I don't know about everyone else, but I had a memorable Thanksgiving (a day late). Had the Grand Daughters bring their sewing machines, actually one of them got an early Christmas present when I found out the machine they had broke. I brought fabric and tools. One Grand Daughter had some experience the other had none. I couldn't believe how well they did. They stuck with the task for about 4 hours until they finished.
Meanwhile, their Mothers, my daughters, cooked their dishes for Thanksgiving. (I had prepared mine the day before.) While the food was cooking, the girls shared digital pictures with Mother of events that had happened over the past year. All of this was happening at my Mother's. So it was a Girls Day Out. I LOVED it!
We did some crazy quilt piecing.
I used one of Mother's place mats as a guide to cut out the base fabric which was from an old mattress pad.
A "fussy cut piece" with a picture was chosen to start this mat.
Pieces were added all around until they reached the outer edge.
Sometimes it was like a puzzle trying to figure out how to even the edges and lay the next piece.
Once the base fabric (quilted mattress pad) was covered, the edges were trimmed to match the base.
Then 2 solid pieces cut about 3 inches over the half way mark lengthwise were cut.
One end of each piece was turned under and stitched along the edge.
Besides the patch working that went into this stocking, (see Elcie's Stocking- Patch Work Tip) some machine embroidery went into this stocking. Here is a non-digital way to convert an embroidery file into an applique file.
Elcie's Mommy sent in a request for a special stocking. The top of the stocking was patch worked. Instead of cutting out each individual rectangle and sewing each together, I used a shortcut. Here is my tip for making the process a bit faster.

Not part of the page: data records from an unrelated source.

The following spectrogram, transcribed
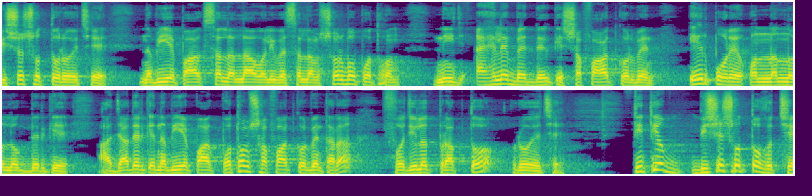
বিশেষত্ব রয়েছে। নবিয়ে পাক সাল্লাহ আলী ওয়াসাল্লাম সর্বপ্রথম নিজ আহলে বেদদেরকে সাফাত করবেন, এরপরে অন্যান্য লোকদেরকে, আর যাদেরকে নবিয়ে পাক প্রথম সাফাত করবেন তারা ফজিলত প্রাপ্ত রয়েছে। তৃতীয় বিশেষত্ব হচ্ছে,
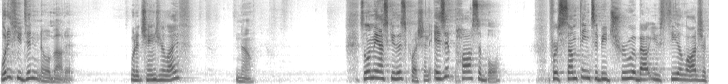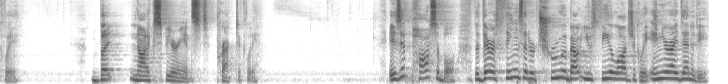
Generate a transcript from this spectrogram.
What if you didn't know about it? Would it change your life? No. So let me ask you this question Is it possible for something to be true about you theologically, but not experienced practically? Is it possible that there are things that are true about you theologically in your identity,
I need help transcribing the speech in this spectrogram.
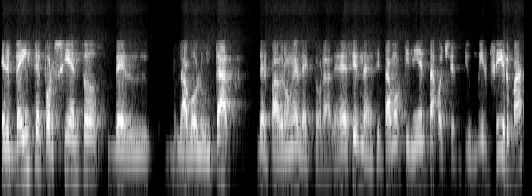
el 20% de la voluntad del padrón electoral. Es decir, necesitamos 581 mil firmas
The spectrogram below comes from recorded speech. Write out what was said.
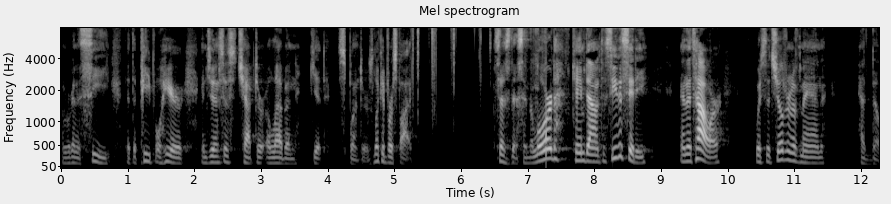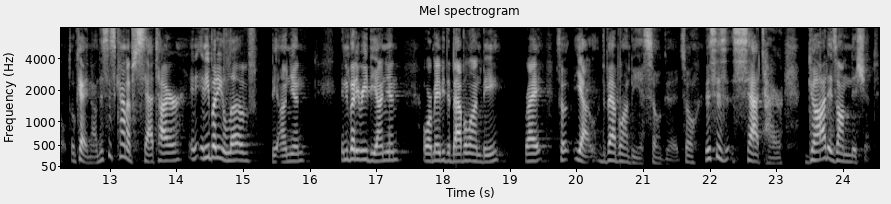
And we're going to see that the people here in Genesis chapter 11 get splinters. Look at verse 5. It says this And the Lord came down to see the city and the tower which the children of man had built. Okay, now this is kind of satire. Anybody love the Onion? Anybody read The Onion? Or maybe The Babylon Bee? Right? So, yeah, The Babylon Bee is so good. So, this is satire. God is omniscient.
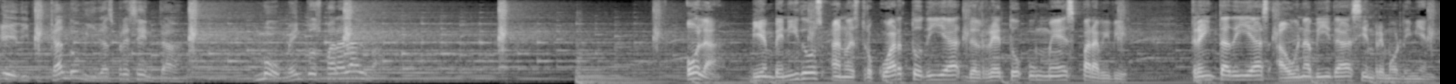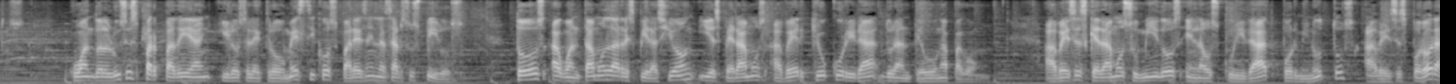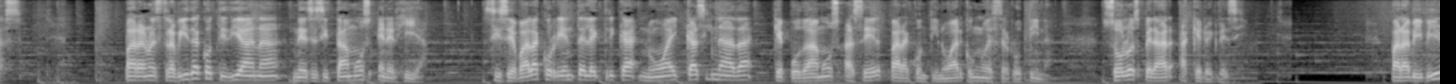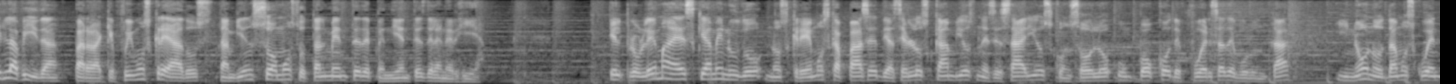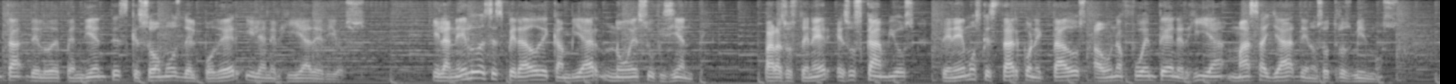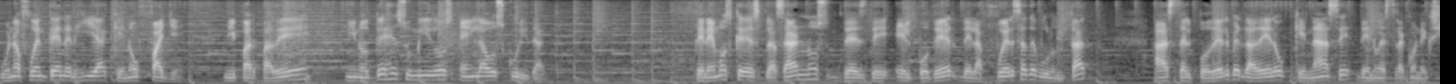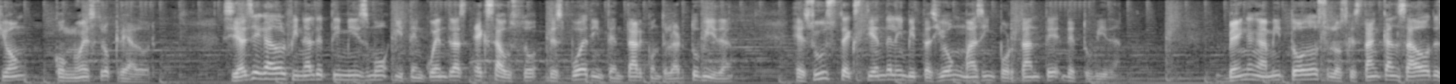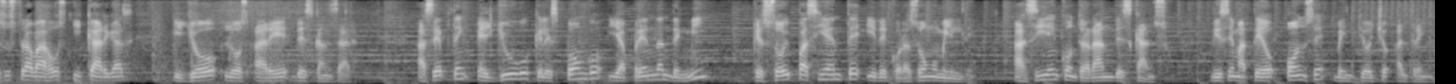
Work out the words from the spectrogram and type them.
Edificando Vidas presenta Momentos para el Alma. Hola, bienvenidos a nuestro cuarto día del reto Un mes para vivir. 30 días a una vida sin remordimientos. Cuando las luces parpadean y los electrodomésticos parecen lanzar suspiros, todos aguantamos la respiración y esperamos a ver qué ocurrirá durante un apagón. A veces quedamos sumidos en la oscuridad por minutos, a veces por horas. Para nuestra vida cotidiana necesitamos energía. Si se va la corriente eléctrica no hay casi nada que podamos hacer para continuar con nuestra rutina, solo esperar a que regrese. Para vivir la vida para la que fuimos creados también somos totalmente dependientes de la energía. El problema es que a menudo nos creemos capaces de hacer los cambios necesarios con solo un poco de fuerza de voluntad y no nos damos cuenta de lo dependientes que somos del poder y la energía de Dios. El anhelo desesperado de cambiar no es suficiente. Para sostener esos cambios tenemos que estar conectados a una fuente de energía más allá de nosotros mismos. Una fuente de energía que no falle, ni parpadee, ni nos deje sumidos en la oscuridad. Tenemos que desplazarnos desde el poder de la fuerza de voluntad hasta el poder verdadero que nace de nuestra conexión con nuestro Creador. Si has llegado al final de ti mismo y te encuentras exhausto después de intentar controlar tu vida, Jesús te extiende la invitación más importante de tu vida. Vengan a mí todos los que están cansados de sus trabajos y cargas, y yo los haré descansar. Acepten el yugo que les pongo y aprendan de mí, que soy paciente y de corazón humilde. Así encontrarán descanso dice Mateo 11, 28 al 30.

Sew strips of fabric (mine are 2.5 inches wide) together.
Sew the first and last strip together to make a tube.
Fold the tube in half, lay flat matching the seams.
Notice I have an odd number and one strip is folded.
Cut and rotate the strips.
If you've done accurate cutting, you will be able to iron seams to lay oppisite so they will "lock" into place.